In Canada, the Disney's One Too block aired on specialty channelFamily Channel, which has long been associated with The Walt Disney Company due to its carriage of Disney-produced feature films and television series (and which currently serves as the Canadian broadcaster of Disney Channel's original programming).
In January 1998, UPN began discussions with The Walt Disney Company (owner of rival network ABC) to have the company program a daily two-hour children's block for the network but attempts to reach a time-lease agreement deal with Disney were called off one week later due to a dispute between Disney and UPN over how the block would be branded; UPN then entered into discussions with then-corporate sister Nickelodeon (both were owned by Viacom). In February 1998, UPN entered into an agreement with Saban Entertainment – which distributed two series already seen on the UPN Kids block around that time: Sweet Valley High and Breaker High – to program the Sunday through Friday morning block.
In March 1998, UPN resumed discussions with Disney and the following month, The Walt Disney Company and UPN came to an agreement to provide Disney-produced programs on the network every Sunday (from 8-10 a.m.) and Monday to Friday (from 3-5 p.m.) The block was originally announced under the working title "Whomptastic", though the name was changed prior to the debut of the block for greater brand identity.

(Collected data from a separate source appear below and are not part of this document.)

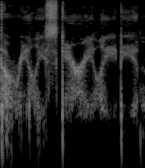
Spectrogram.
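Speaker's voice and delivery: hushed whisper. Answering who sent them here while everyone's sleeping, whispering. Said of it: "they're gonna whisper because everyone's sleeping".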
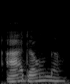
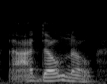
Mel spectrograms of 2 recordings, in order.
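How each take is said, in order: First: Softly, a humble "I don't know"; quiet admission. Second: Said in the usual way. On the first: Shown as a demonstration. To the viewer, showing how to admit not knowing, said softly. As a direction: give in and say it softly. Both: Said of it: "just gotta admit it and say".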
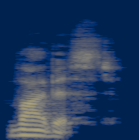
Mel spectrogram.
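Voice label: "vibist", Australian English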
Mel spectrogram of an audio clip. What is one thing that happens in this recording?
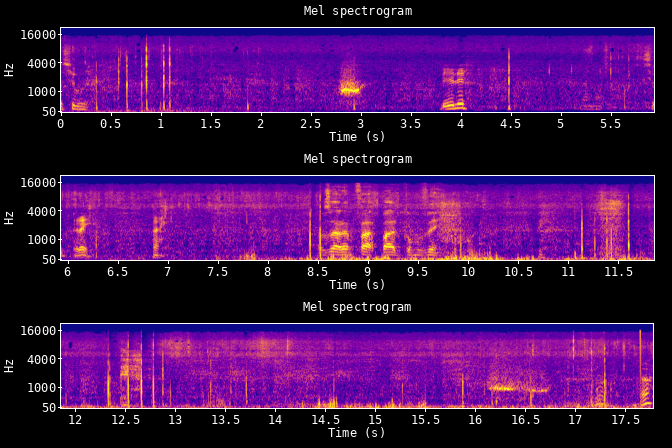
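Tall dry grass rustles as a man pushes through it.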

The new lineup, which was created as a sister block to Disney's One Saturday Morning on ABC, was called Disney's One Too. Programming would included shows from One Saturday Morning like Disney's Recess, Disney's Doug, Disney's Pepper Ann and Disney's Hercules. Also, the Disney Afternoon shows on One Two would be sponsor as on Afternoon by Kellogg's.

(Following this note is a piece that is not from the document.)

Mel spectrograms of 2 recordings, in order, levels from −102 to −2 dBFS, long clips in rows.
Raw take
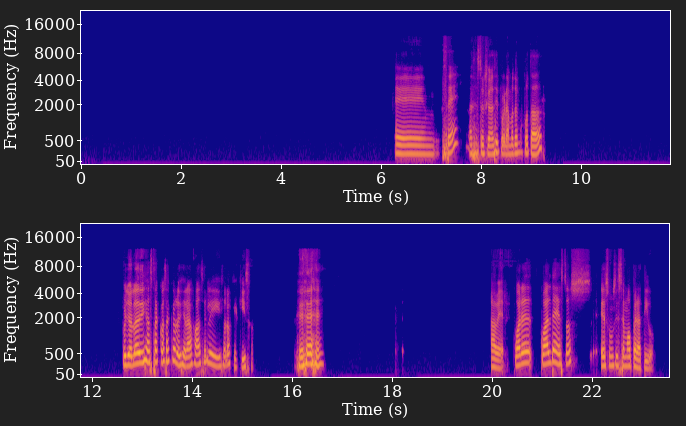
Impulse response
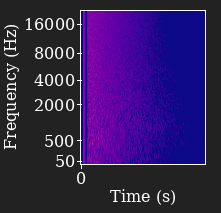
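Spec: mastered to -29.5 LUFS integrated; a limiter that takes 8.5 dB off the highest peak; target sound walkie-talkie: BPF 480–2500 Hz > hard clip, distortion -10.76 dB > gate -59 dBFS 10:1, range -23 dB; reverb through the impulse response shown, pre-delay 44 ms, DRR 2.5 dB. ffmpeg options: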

The block debuted on September 5, 1999 on UPN, seventeen months after Toon Disney was launched. Compared to the format of One Saturday Morning, One Too differed in that, instead of hosting segments, short gag segments from the shows featured in the block (such as Sabrina: The Animated Series, Doug and Recess) were usually shown, often proceeding the program before it began, and after a commercial break. The block also featured a different opening sequence, using more futuristic buildings and a theme similar to the one used on One Saturday Morning. Many shows formerly featured on Disney's One Too continued in reruns on Toon Disney and Disney Channel.
Due to the rebranding of the ABC block from One Saturday Morning to ABC Kids, the One Too branding had been dropped for the block's final season on the air, leaving it unbranded, though the Disney.com website referred to the block as Disney's Animation Weekdays. The block last aired on August 29, 2003, leaving UPN as the only "big six" broadcast television network without children's programming, and one of only two major commercial broadcast networks that did not air a children's programming block (the other being Pax TV, which discontinued its Pax Kids lineup in 2000, before reviving children's programming as Ion Television through the 2007 launch of Qubo).

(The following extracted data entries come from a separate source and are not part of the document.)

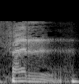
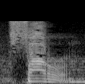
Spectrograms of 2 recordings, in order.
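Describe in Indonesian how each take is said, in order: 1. Vokalnya tipis, seperti 'e', dengan r yang ringan. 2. Vokalnya terbuka seperti 'a', dengan r yang tebal. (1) "Bukan fer" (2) "ro tebal"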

UPN was not the first "big six" network to drop children's programming: NBC became the first to drop kids shows entirely in 1992, when the network launched a live-action block for teenagers called TNBC (however, children's programming returned to NBC in 2002, through a time-lease agreement with Discovery Kids). To date, ABC (which dropped the ABC Kids block entirely in 2011, when it was replaced by a live-action family-oriented E/I block called Litton's Weekend Adventure), CBS (which dropped the Cookie Jar TV block entirely in 2013, when it was replaced by a live-action family-oriented E/I block called CBS Dream Team), Fox (which dropped its 4Kids TV block on December 27, 2008) and MyNetworkTV (which has never ran children's programming since it launched in 2006) are the only television networks that do not air children's programming or whose E/I program content is not strictly aimed at children.
In most markets, UPN affiliates used the network's recommended scheduling for the block (3:00 p.m. to 5:00 p.m. on weekdays and 8:00 a.m. to 10:00 a.m. on Sundays) – though some stations (such as New York City's WWOR-TV, Los Angeles's KCOP-TV and Denver's KTVD-TV) aired the weekday block in the morning-only hours, running from 7:00 a.m. to 9:00 a.m.